One of the topcis I have spent quite a bit of time of late thinking about is the question of how to build and sustain an effective health workforce in sub-Saharan Africa. I had actually hoped to devote my dissertation to this topic, however, severe data shortages prevented me from looking at most of the questions I was really interested in. However, one of the things that would drive me crazy about this topic was that whenever I told someone about my research interests in health workforce issues in Africa, I would always get: “oh, you mean like brain drain?”. To this, I would reply: “No, I don’t.”
It is not that I think brain drain is not an important issue, it is just that I really think it is a second order problem. The first order problems related to health workforce have much more to do with the barriers to demand and supply of health workers. In general, on the demand side, it is not like there are thousands of unfilled posts and no one to fill them because everyone has migrated (sometimes there are unfilled posts, true, but it is usually due to some bureaucratic inefficiency that prevents the position from being filled), it is that there is a big difference between the true “need” for health workers and the actual “demand”, that is spots for them in the public service or elsewhere. On the supply side, pre-service training is a severe constraint. Even if there were more jobs, which might induce more people to want to become a health worker, it is likely that there would not be enough training spots in medical and nursing schools for them to get training.

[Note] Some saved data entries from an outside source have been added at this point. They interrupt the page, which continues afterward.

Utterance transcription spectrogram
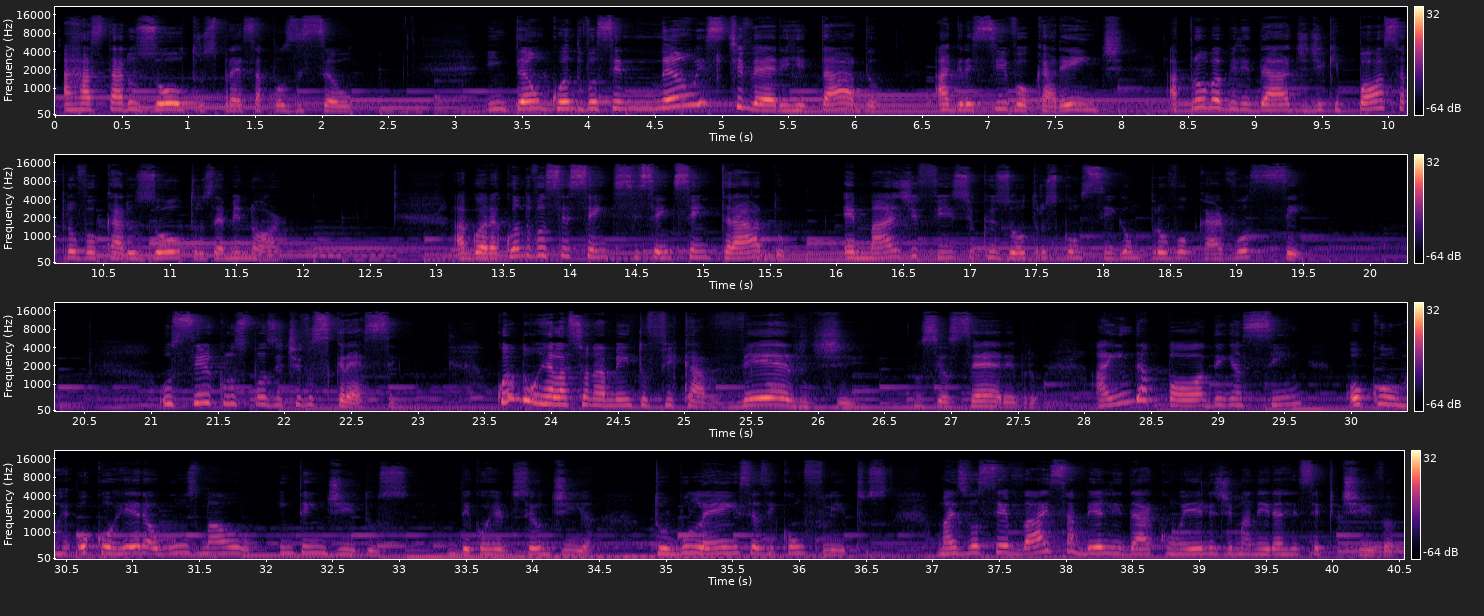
arrastar os outros para essa posição. Então, quando você não estiver irritado, agressivo ou carente, a probabilidade de que possa provocar os outros é menor. Agora, quando você sente, se sente centrado, é mais difícil que os outros consigam provocar você. Os círculos positivos crescem. Quando um relacionamento fica verde no seu cérebro, ainda podem assim ocorrer alguns mal entendidos no decorrer do seu dia, turbulências e conflitos, mas você vai saber lidar com eles de maneira receptiva.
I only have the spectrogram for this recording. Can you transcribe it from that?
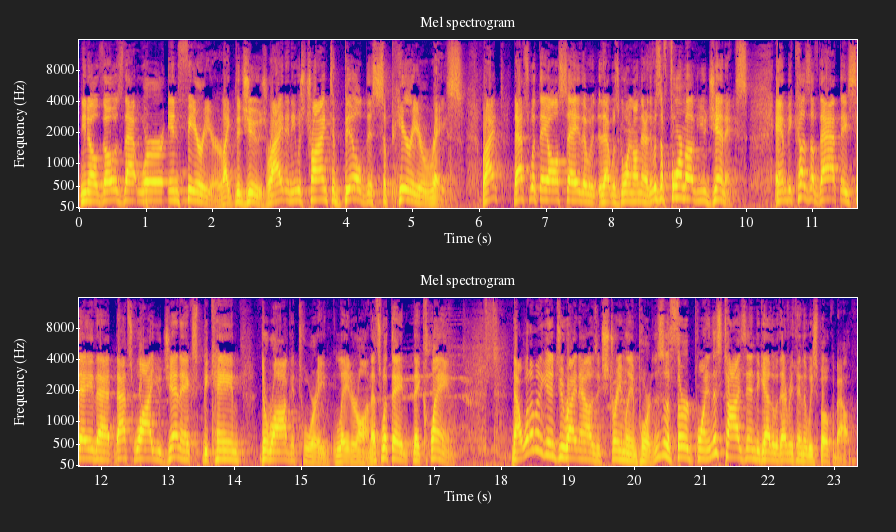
you know, those that were inferior, like the Jews, right? And he was trying to build this superior race right? That's what they all say that, was going on there. There was a form of eugenics. And because of that, they say that that's why eugenics became derogatory later on. That's what they, they claim. Now, what I'm going to get into right now is extremely important. This is the third point, and this ties in together with everything that we spoke about.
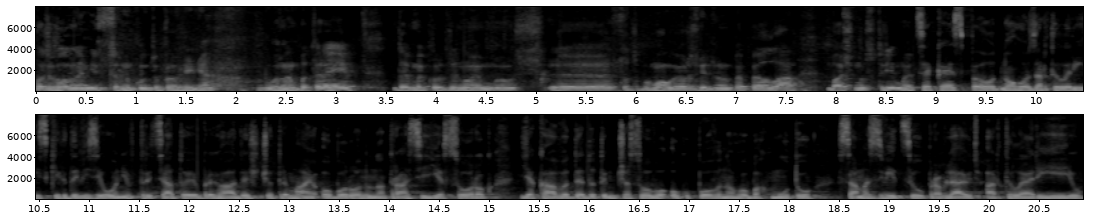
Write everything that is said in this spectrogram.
Ось головне місце на пункті управління вогнем батареї, де ми координуємо е, за допомогою розвідувального БПЛА, бачимо стріми. Це КСП одного з артилерійських дивізіонів 30-ї бригади, що тримає оборону на трасі Є40, яка веде до тимчасово окупованого Бахмуту. Саме звідси управляють артилерією.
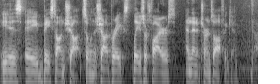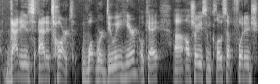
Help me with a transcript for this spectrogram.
is a based on shot. So when the shot breaks, laser fires, and then it turns off again that is at its heart what we're doing here, okay? Uh, I'll show you some close-up footage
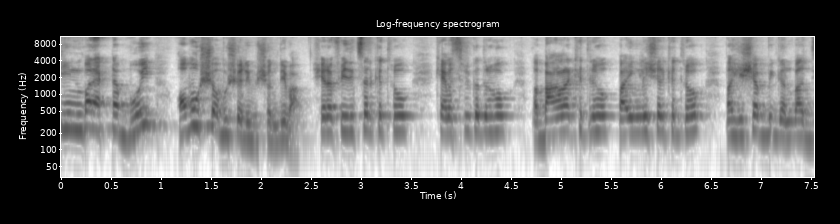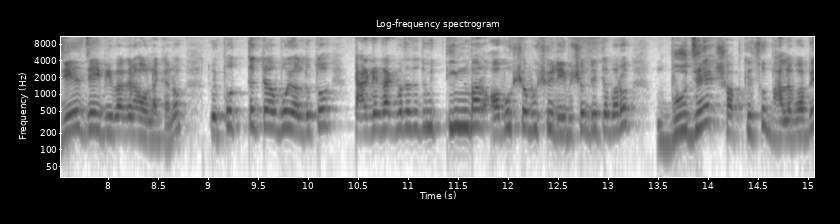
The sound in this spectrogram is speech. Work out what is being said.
তিনবার একটা বই অবশ্যই অবশ্যই রিভিশন দিবা। সেটা ফিজিক্সের ক্ষেত্রে হোক কেমিস্ট্রির ক্ষেত্রে হোক, বা বাংলার ক্ষেত্রে হোক, বা ইংলিশের ক্ষেত্রে হোক, বা হিসাব বিজ্ঞান, বা যে যেই বিভাগের হও না কেন, তুমি প্রত্যেকটা বই অন্তত টার্গেট রাখবা যাতে তুমি তিনবার অবশ্যই অবশ্যই রিভিশন দিতে পারো, বুঝে সব কিছু ভালোভাবে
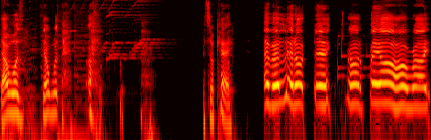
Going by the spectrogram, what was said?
That was that was It's okay. Every little thing gonna be alright.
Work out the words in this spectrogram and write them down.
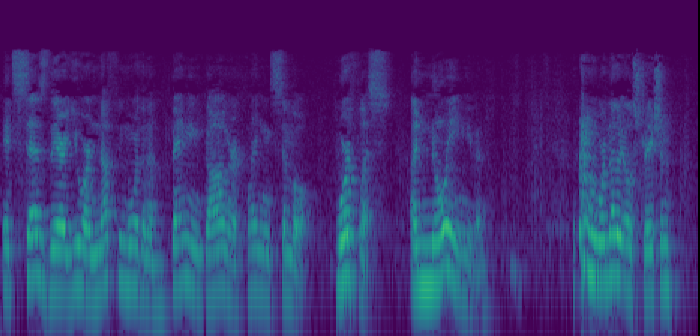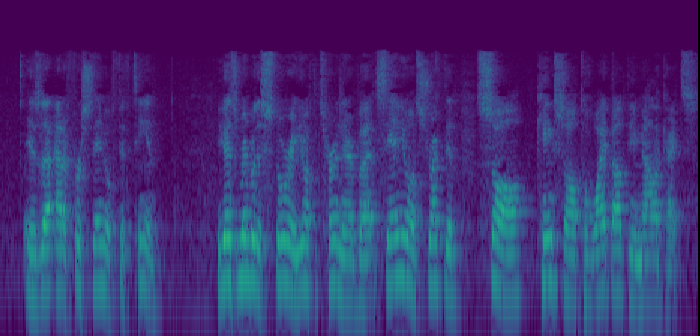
it says there you are nothing more than a banging gong or a clanging cymbal. Worthless, annoying even. or another illustration is uh, out of 1 Samuel 15. You guys remember the story. You don't have to turn there, but Samuel instructed Saul, King Saul, to wipe out the Amalekites.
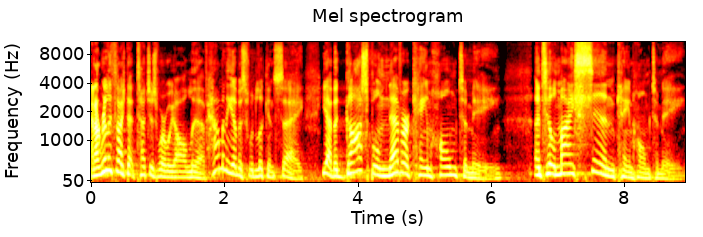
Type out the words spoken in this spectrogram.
And I really feel like that touches where we all live. How many of us would look and say, Yeah, the gospel never came home to me until my sin came home to me?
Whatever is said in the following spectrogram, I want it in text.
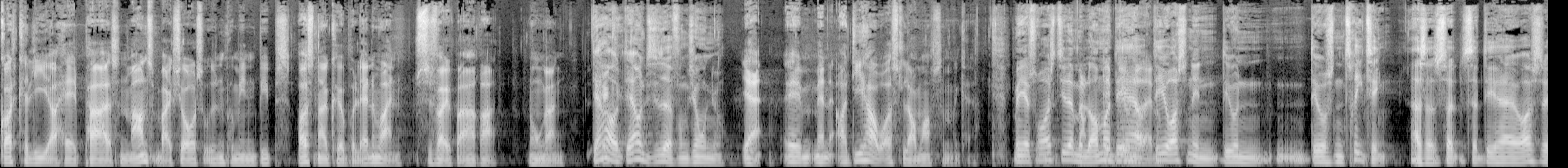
godt kan lide at have et par sådan mountainbike shorts uden på mine bips. Også når jeg kører på landevejen. Jeg synes faktisk bare er rart nogle gange. Det har, jo, det har jo en decideret funktion jo. Ja, øh, men, og de har jo også lommer, som man kan. Men jeg tror også, det der med lommer, det det, her, det er jo også sådan en, det er jo en, det er jo sådan en tre ting. Altså, så, så det er jo også,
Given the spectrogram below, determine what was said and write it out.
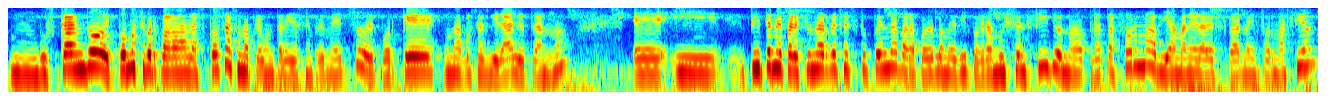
mm, buscando cómo se propagaban las cosas, una pregunta que yo siempre me he hecho, de por qué una cosa es viral y otra no. y Twitter me pareció una red estupenda para poderlo medir, porque era muy sencillo, una plataforma, había manera de extraer la información.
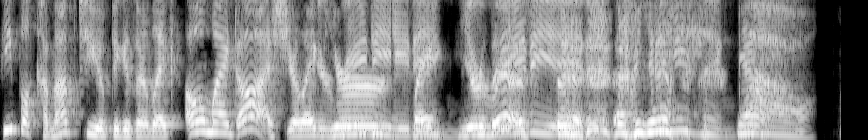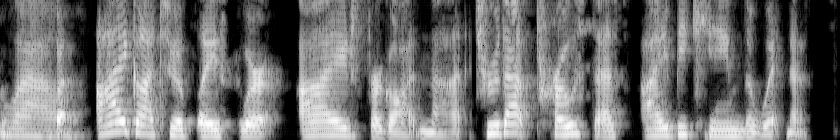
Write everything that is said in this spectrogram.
people come up to you because they're like, oh my gosh, you're like, You're, you're, radiating. like, you're, this. radiating. yeah. Amazing. Yeah. Wow. Wow. But I got to a place where I'd forgotten that. Through that process, I became the witness.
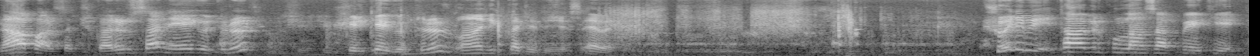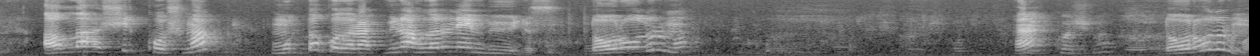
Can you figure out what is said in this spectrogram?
ne yaparsa çıkarırsa neye götürür? Şirke götürür. Ona dikkat edeceğiz. Evet. Şöyle bir tabir kullansak belki. Allah'a şirk koşmak mutlak olarak günahların en büyüğüdür. Doğru olur mu? Ha? koşmak Doğru olur mu?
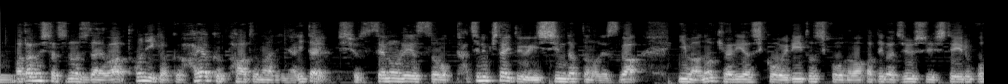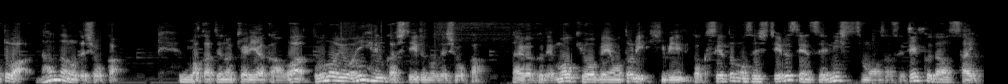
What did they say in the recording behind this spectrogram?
うん。私たちの時代はとにかく早くパートナーになりたい、出世のレースを勝ち抜きたいという一心だったのですが、今のキャリア志向、エリート志向の若手が重視していることは何なのでしょうか？若手のキャリア感はどのように変化しているのでしょうか？大学でも教鞭を取り、日々学生とも接している先生に質問させてください。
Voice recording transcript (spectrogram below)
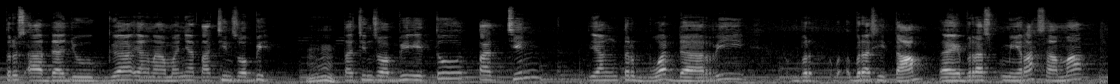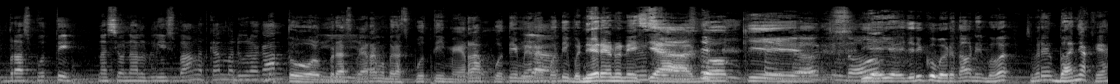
Terus ada juga yang namanya tacin sobih. Hmm. Tacin sobi itu tacin yang terbuat dari ber- beras hitam, eh beras merah sama beras putih. Nasionalis banget kan Madura kan? Betul, beras Iya. merah sama beras putih, merah putih, Iya. merah putih, bendera Indonesia, gokil. Gokil. Iya iya, jadi gue baru tahu nih bahwa sebenarnya banyak ya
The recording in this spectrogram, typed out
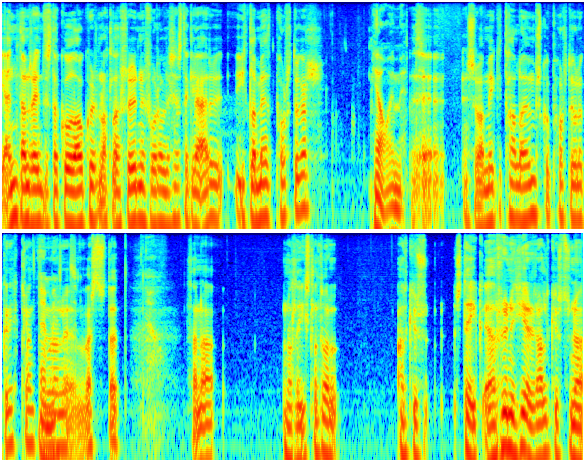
í endan reyndist að góð ákvörðun. Alltaf hrunin fór alveg sérstaklega erfið ítla með Portugal. Já, einmitt. eh, eins og að mikið talað um sko Portugal og Gríkland verststödd þannig að náttúrulega Ísland var algjör steik eða hrunið hér er algjör svona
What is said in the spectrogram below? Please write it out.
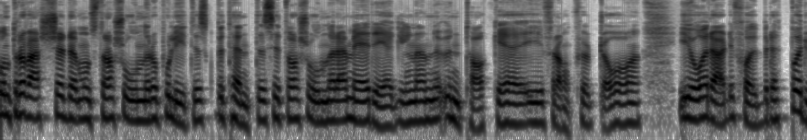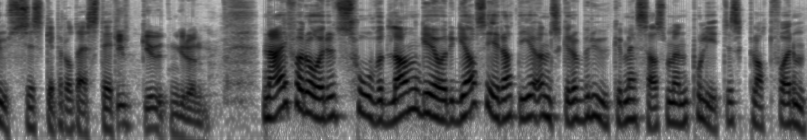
Kontroverser, demonstrasjoner og politisk betente situasjoner er mer regelen enn unntaket i Frankfurt, og i år er de forberedt på russiske protester. Ikke uten grunn. Nei, for årets hovedland, Georgia, sier at de ønsker å bruke messa som en politisk plattform.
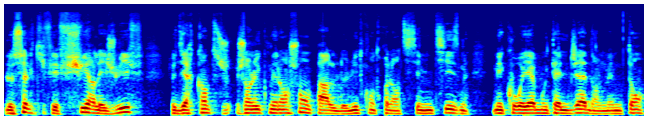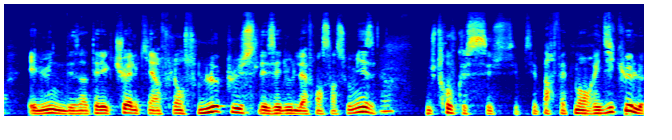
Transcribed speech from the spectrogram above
le seul qui fait fuir les juifs. Je veux dire, quand Jean-Luc Mélenchon parle de lutte contre l'antisémitisme, mais Kouria Boutelja, dans le même temps, est l'une des intellectuels qui influence le plus les élus de la France insoumise, je trouve que c'est parfaitement ridicule.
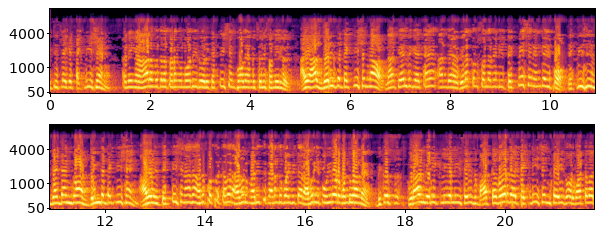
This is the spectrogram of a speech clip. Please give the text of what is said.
it is like a technician நீங்க ஆரம்பத்துல தொடங்கும் போது இது ஒரு டெக்னீஷியன் போல என்று சொல்லி சொன்னீர்கள் I asked, where is the technician now? நான் கேள்வி கேட்டேன் அந்த விளக்கம் சொல்ல வேண்டிய டெக்னீஷியன் எங்க இப்போ Technician is dead and gone. Bring the technician. அவர் டெக்னீஷியனாக அனுப்பப்பட்டவர் அவர் மறித்து கடந்து போய்விட்டார் அவர் இப்ப உயிரோட கொண்டு வாங்க Because Quran very clearly says whatever the technician says or whatever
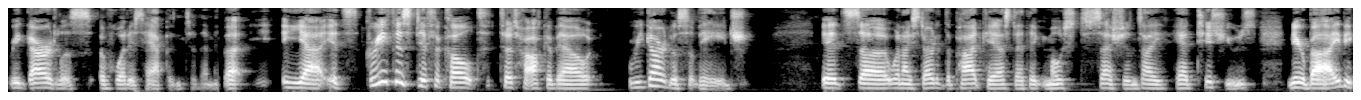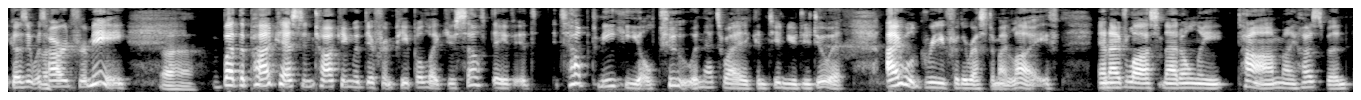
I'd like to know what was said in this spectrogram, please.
regardless of what has happened to them. But yeah, it's grief is difficult to talk about regardless of age. It's uh, when I started the podcast, I think most sessions I had tissues nearby because it was hard for me. Uh-huh. But the podcast and talking with different people like yourself, Dave, it's, it's helped me heal too. And that's why I continue to do it. I will grieve for the rest of my life. And I've lost not only Tom, my husband,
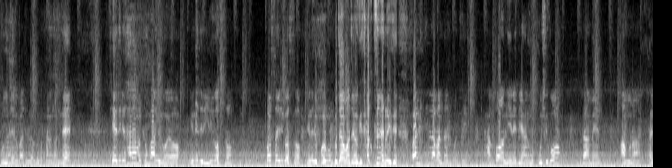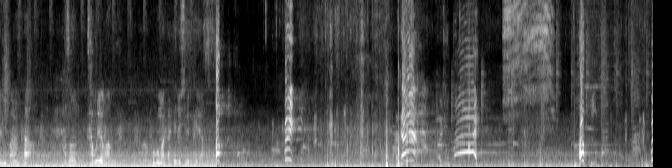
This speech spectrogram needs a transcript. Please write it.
보도장을 맞으려고 노력하는 건데 걔들이 사람을 금방 읽어요. 얘네들이 읽었어. 벌써 읽었어. 얘네들 벌금 보자마자 여기 탁 트면 이제 빨리 뛸러 간다는 거지. 한번 얘네들이 하는 거 보시고, 그 다음엔 아무나 달리기 빠른 사람 가서 잡으려고 합니다. 그것만 딱 해주시면 돼요. 어! 가자! 얼추 빠이! 업! 삐!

Finally, there is now some good research out there that makes this point quite clearly. Kinfu, Dal Poz, Mercer, and Evans from the WHO has recently published a nice piece in the Bulletin of the WHO that makes the best use of the spotty data out there and logic to make an important point. Even under relatively conservative assumptions about natural rates of outflow from the health work force (death, retirement, etc), current pre-service output is barely above average replacement rates in 12 sub-Saharan African countries (half above average and half below). If you then factor in population growth, no country will keep pace. If you then also expect it to try to acheive any of the major new global health initiatives we donors so hope to implement, forget it. The output of health workers in Africa is far, far to low, and everything else is a second order issue.
Some of my research in Ghana has also identified this constraint. Ghana is a country that gets a lot of airplay about how bad outward migration has been, but in reality, Ghana’s real problems have very little to do with migration. In the 50 years since Ghana gained independencance from the UK, it has only ever had 2 medical schools, one started soon after independence and the other during the 1990s. Combined, these medical schools have only ever produced roughly 3000 doctors…IN 50 YEARS. Even if every single one of these doctors were alive and working today, a completely unrealistic assumption, Ghana would still be an order of magnitude below health density levels advocated by the WHO (ignore for the moment whether one believes in these ratios or not). Ghana probably has somewhere over 2000 doctors currently practicing in the country today, reasonably good levels, considering, but this point never gets any attention. I was at one point trying to see if Ghana was actually a net importer of doctors trained outside of Ghana, but the data was a bit too messy to allow me to show this, but I suspect it might be close in recent years.
So I am really happy to see this new article. The authors get my highest level of priase for making the most of the paucity of data available on this topic.Share on Facebook